● **Problem**: Copy out again, unchanged, the listing below from the line that has "For the following" through the line that has "This spectrogram shows".

Dataset content below:

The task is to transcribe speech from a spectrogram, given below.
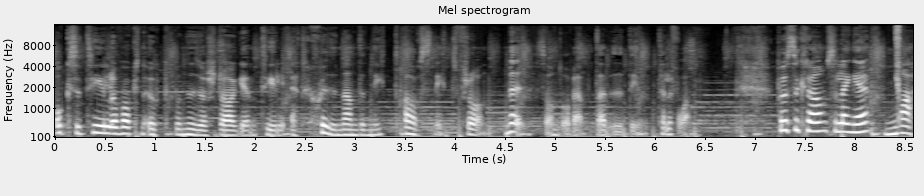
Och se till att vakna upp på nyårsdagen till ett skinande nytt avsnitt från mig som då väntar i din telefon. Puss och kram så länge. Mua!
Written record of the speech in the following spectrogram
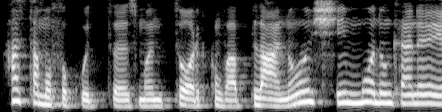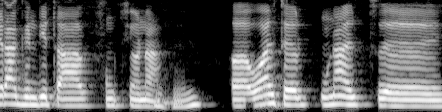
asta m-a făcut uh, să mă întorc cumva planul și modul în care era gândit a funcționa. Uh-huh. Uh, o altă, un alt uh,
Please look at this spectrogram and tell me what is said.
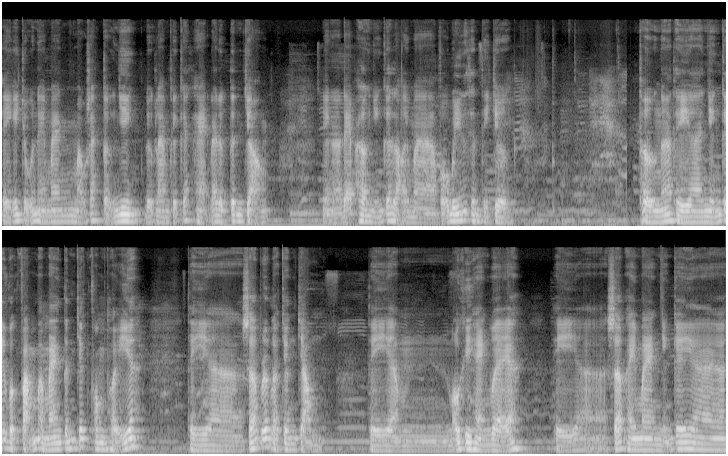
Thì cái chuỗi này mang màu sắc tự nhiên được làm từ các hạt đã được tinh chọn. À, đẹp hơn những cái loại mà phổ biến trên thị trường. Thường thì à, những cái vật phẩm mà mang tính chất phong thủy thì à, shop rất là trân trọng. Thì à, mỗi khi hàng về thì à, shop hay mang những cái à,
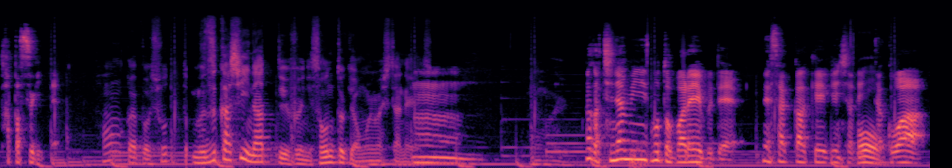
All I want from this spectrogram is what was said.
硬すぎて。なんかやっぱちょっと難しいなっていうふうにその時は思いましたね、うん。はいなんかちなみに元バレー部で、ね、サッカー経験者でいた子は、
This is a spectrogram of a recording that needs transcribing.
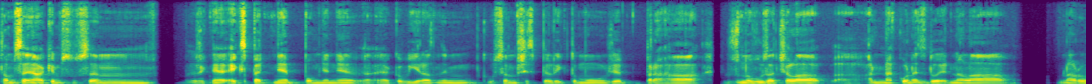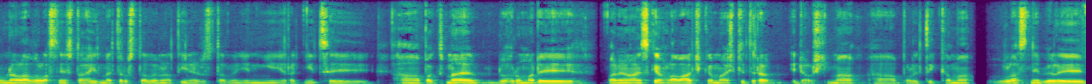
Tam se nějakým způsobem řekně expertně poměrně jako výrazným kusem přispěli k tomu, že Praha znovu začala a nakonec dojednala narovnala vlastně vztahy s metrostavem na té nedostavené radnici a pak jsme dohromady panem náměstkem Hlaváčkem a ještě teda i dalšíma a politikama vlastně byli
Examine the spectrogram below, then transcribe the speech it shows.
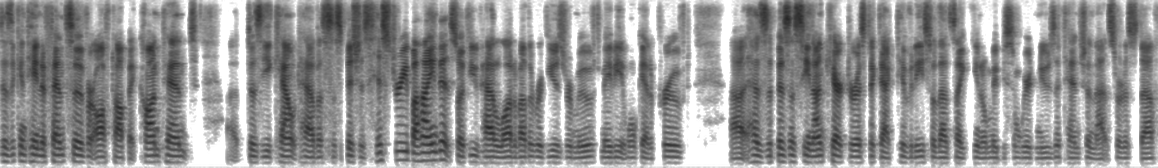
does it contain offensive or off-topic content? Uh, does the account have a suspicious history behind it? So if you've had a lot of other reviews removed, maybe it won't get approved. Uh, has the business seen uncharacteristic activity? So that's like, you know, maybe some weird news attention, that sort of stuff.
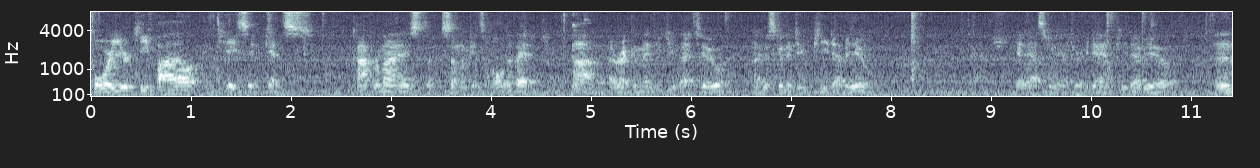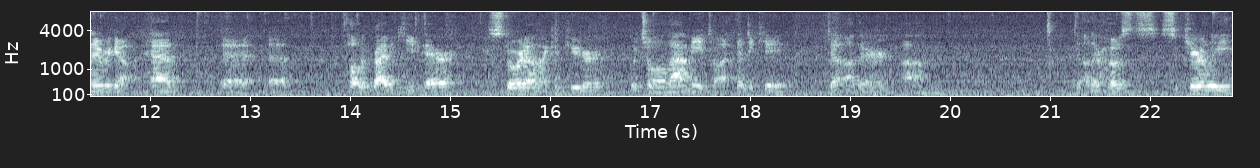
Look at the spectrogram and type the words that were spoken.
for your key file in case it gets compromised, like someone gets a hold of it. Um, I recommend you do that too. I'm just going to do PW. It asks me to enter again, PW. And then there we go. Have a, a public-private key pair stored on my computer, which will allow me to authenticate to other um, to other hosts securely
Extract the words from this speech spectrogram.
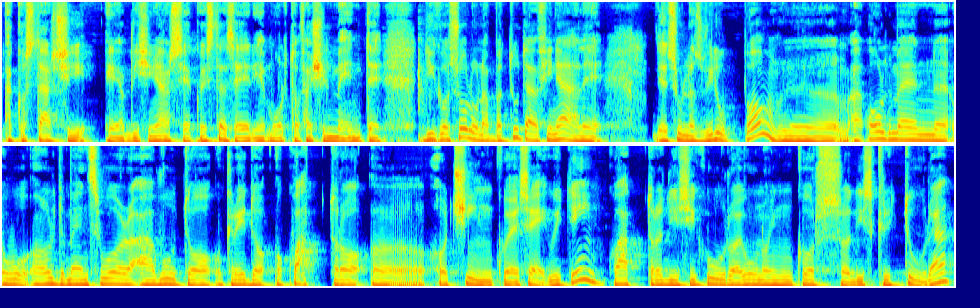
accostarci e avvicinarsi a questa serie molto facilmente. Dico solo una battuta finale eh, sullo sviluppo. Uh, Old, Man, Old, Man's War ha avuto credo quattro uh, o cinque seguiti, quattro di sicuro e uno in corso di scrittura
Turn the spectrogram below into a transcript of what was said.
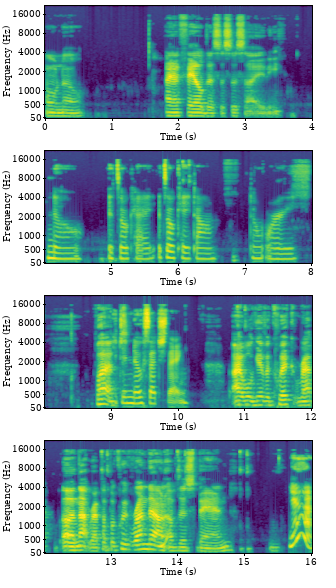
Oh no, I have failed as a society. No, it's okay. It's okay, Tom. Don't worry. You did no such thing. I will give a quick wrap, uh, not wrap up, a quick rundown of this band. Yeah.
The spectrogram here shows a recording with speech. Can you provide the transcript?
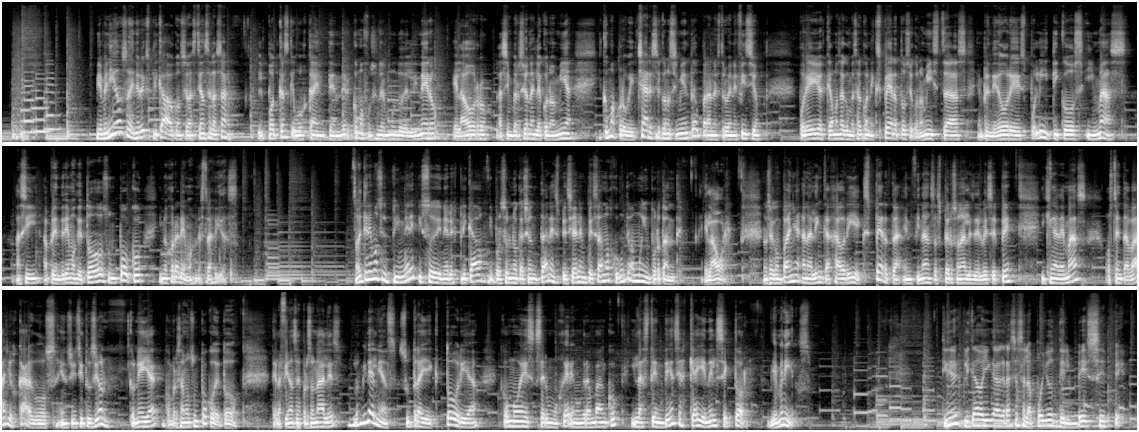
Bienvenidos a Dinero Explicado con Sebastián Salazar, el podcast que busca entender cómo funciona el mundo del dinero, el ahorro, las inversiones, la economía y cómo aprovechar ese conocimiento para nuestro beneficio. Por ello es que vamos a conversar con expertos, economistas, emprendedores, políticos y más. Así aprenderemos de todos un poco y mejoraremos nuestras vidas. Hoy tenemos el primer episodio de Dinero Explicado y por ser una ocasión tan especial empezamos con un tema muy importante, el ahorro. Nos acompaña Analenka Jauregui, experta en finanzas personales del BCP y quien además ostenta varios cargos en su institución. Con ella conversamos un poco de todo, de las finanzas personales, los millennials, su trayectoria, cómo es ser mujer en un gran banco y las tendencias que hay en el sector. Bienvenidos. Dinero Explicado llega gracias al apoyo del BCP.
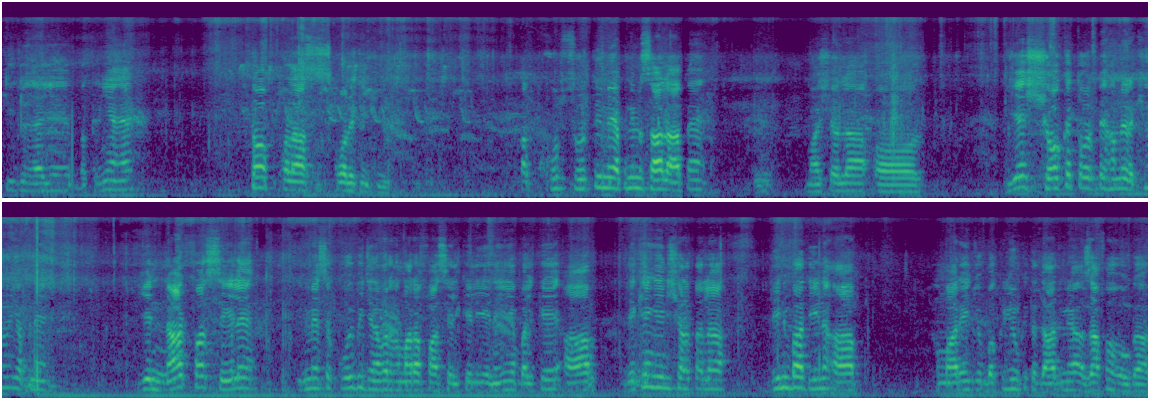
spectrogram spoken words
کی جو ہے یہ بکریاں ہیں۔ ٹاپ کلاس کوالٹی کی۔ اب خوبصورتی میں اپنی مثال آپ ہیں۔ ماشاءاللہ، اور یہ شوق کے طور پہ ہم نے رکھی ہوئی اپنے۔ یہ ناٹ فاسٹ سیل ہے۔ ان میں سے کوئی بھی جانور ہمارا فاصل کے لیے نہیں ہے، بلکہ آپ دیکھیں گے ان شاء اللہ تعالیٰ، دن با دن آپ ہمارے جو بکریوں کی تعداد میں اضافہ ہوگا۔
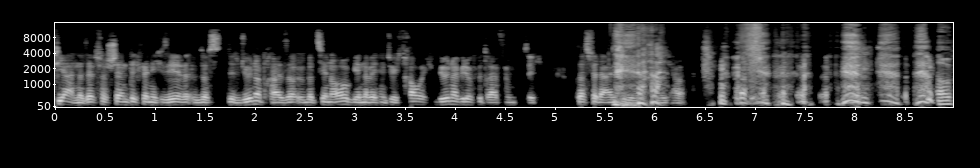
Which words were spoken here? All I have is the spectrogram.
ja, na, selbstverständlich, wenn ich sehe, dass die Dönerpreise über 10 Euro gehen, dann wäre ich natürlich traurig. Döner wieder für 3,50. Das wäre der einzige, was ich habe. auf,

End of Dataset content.
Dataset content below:

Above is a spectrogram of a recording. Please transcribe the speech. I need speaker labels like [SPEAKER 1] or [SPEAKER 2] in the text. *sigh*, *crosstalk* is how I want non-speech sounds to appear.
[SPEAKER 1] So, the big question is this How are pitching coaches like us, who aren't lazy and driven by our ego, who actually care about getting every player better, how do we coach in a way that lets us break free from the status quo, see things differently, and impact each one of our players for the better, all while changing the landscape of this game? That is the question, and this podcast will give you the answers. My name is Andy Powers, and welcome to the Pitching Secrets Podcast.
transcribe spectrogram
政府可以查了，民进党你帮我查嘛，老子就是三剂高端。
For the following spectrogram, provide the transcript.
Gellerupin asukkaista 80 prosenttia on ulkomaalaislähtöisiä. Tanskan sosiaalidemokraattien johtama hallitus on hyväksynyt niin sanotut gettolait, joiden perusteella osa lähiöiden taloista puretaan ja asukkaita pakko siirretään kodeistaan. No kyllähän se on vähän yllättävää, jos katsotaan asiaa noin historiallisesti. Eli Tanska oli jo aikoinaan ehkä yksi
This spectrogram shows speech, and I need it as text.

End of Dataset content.
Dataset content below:

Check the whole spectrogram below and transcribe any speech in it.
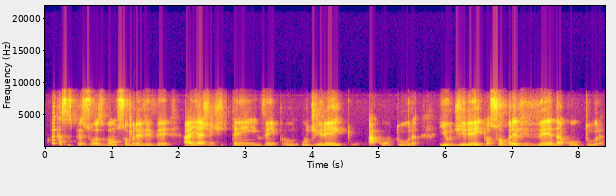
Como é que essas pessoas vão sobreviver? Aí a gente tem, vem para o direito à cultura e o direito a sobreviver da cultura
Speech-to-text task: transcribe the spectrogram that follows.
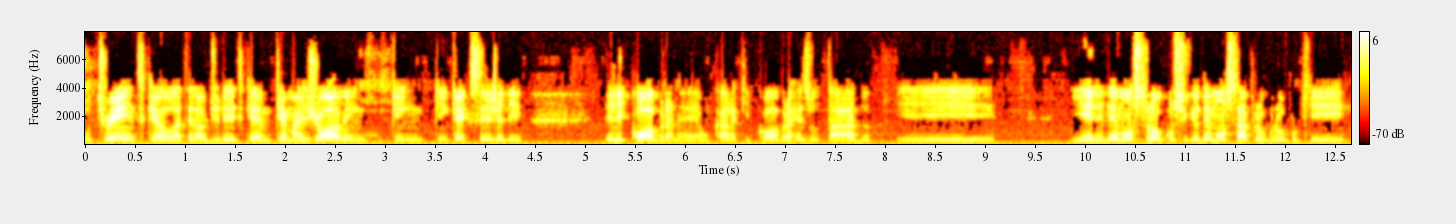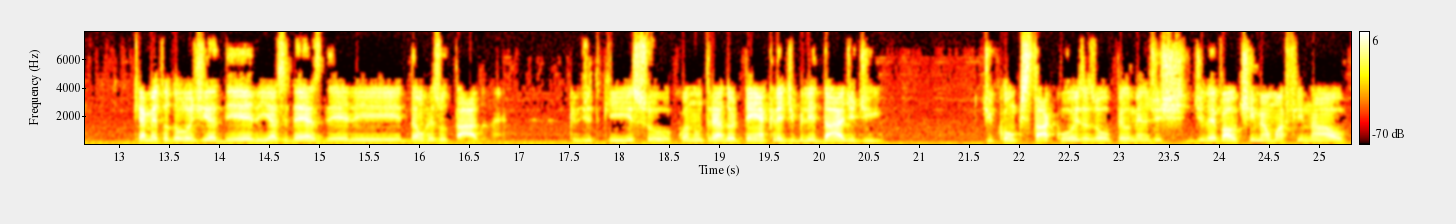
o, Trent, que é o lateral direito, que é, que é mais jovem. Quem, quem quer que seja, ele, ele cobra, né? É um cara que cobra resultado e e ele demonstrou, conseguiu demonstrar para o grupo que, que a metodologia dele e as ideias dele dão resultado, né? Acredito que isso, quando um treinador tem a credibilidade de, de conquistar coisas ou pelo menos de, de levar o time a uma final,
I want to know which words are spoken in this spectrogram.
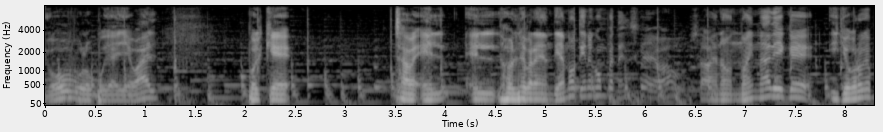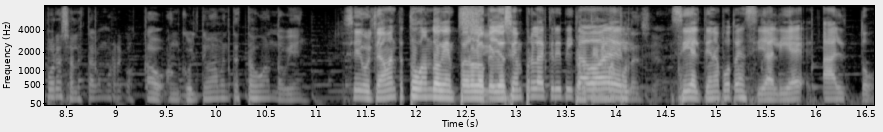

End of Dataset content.

● **Output of the task**:
For the following spectrogram, provide the transcript.
Gellerupin asukkaista 80 prosenttia on ulkomaalaislähtöisiä. Tanskan sosiaalidemokraattien johtama hallitus on hyväksynyt niin sanotut gettolait, joiden perusteella osa lähiöiden taloista puretaan ja asukkaita pakko siirretään kodeistaan. No kyllähän se on vähän yllättävää, jos katsotaan asiaa noin historiallisesti. Eli Tanska oli jo aikoinaan ehkä yksi
This spectrogram shows speech, and I need it as text.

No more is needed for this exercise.